Activity — Write the records out again, precisely as they stand.
--- START ---
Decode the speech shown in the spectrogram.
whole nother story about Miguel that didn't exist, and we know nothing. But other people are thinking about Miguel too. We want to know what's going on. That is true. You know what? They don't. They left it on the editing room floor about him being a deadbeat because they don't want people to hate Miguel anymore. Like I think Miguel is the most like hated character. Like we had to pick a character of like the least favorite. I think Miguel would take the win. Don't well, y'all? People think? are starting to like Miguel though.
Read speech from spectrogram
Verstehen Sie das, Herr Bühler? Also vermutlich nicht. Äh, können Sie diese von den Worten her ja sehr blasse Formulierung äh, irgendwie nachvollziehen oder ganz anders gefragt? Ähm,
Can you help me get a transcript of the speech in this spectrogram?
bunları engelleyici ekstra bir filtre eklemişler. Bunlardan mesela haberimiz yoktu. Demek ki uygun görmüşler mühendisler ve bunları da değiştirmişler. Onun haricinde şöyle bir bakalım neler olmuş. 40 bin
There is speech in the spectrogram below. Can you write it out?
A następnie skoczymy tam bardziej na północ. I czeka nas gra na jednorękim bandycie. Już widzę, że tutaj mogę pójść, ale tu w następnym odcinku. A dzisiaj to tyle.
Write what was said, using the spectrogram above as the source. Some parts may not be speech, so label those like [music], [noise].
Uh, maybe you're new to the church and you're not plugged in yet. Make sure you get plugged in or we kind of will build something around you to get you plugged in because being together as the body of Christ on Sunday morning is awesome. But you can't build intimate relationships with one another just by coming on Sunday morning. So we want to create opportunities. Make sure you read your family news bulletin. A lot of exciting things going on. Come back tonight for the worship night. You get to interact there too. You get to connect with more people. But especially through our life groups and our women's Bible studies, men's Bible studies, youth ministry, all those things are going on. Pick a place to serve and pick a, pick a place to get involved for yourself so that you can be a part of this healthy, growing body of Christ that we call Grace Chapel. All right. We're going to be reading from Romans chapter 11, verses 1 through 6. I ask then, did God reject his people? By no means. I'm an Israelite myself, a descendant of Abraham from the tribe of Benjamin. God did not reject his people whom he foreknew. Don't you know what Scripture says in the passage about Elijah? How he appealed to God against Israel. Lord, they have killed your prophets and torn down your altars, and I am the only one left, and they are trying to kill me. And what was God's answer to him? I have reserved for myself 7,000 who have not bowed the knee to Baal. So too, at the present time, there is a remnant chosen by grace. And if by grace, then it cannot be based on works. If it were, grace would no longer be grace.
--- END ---
Solution for this task —
Decode the speech shown in the spectrogram.
whole nother story about Miguel that didn't exist, and we know nothing. But other people are thinking about Miguel too. We want to know what's going on. That is true. You know what? They don't. They left it on the editing room floor about him being a deadbeat because they don't want people to hate Miguel anymore. Like I think Miguel is the most like hated character. Like we had to pick a character of like the least favorite. I think Miguel would take the win. Don't well, y'all? People think? are starting to like Miguel though.
Read speech from spectrogram
Verstehen Sie das, Herr Bühler? Also vermutlich nicht. Äh, können Sie diese von den Worten her ja sehr blasse Formulierung äh, irgendwie nachvollziehen oder ganz anders gefragt? Ähm,
Can you help me get a transcript of the speech in this spectrogram?
bunları engelleyici ekstra bir filtre eklemişler. Bunlardan mesela haberimiz yoktu. Demek ki uygun görmüşler mühendisler ve bunları da değiştirmişler. Onun haricinde şöyle bir bakalım neler olmuş. 40 bin
There is speech in the spectrogram below. Can you write it out?
A następnie skoczymy tam bardziej na północ. I czeka nas gra na jednorękim bandycie. Już widzę, że tutaj mogę pójść, ale tu w następnym odcinku. A dzisiaj to tyle.
Write what was said, using the spectrogram above as the source. Some parts may not be speech, so label those like [music], [noise].
Uh, maybe you're new to the church and you're not plugged in yet. Make sure you get plugged in or we kind of will build something around you to get you plugged in because being together as the body of Christ on Sunday morning is awesome. But you can't build intimate relationships with one another just by coming on Sunday morning. So we want to create opportunities. Make sure you read your family news bulletin. A lot of exciting things going on. Come back tonight for the worship night. You get to interact there too. You get to connect with more people. But especially through our life groups and our women's Bible studies, men's Bible studies, youth ministry, all those things are going on. Pick a place to serve and pick a, pick a place to get involved for yourself so that you can be a part of this healthy, growing body of Christ that we call Grace Chapel. All right. We're going to be reading from Romans chapter 11, verses 1 through 6. I ask then, did God reject his people? By no means. I'm an Israelite myself, a descendant of Abraham from the tribe of Benjamin. God did not reject his people whom he foreknew. Don't you know what Scripture says in the passage about Elijah? How he appealed to God against Israel. Lord, they have killed your prophets and torn down your altars, and I am the only one left, and they are trying to kill me. And what was God's answer to him? I have reserved for myself 7,000 who have not bowed the knee to Baal. So too, at the present time, there is a remnant chosen by grace. And if by grace, then it cannot be based on works. If it were, grace would no longer be grace.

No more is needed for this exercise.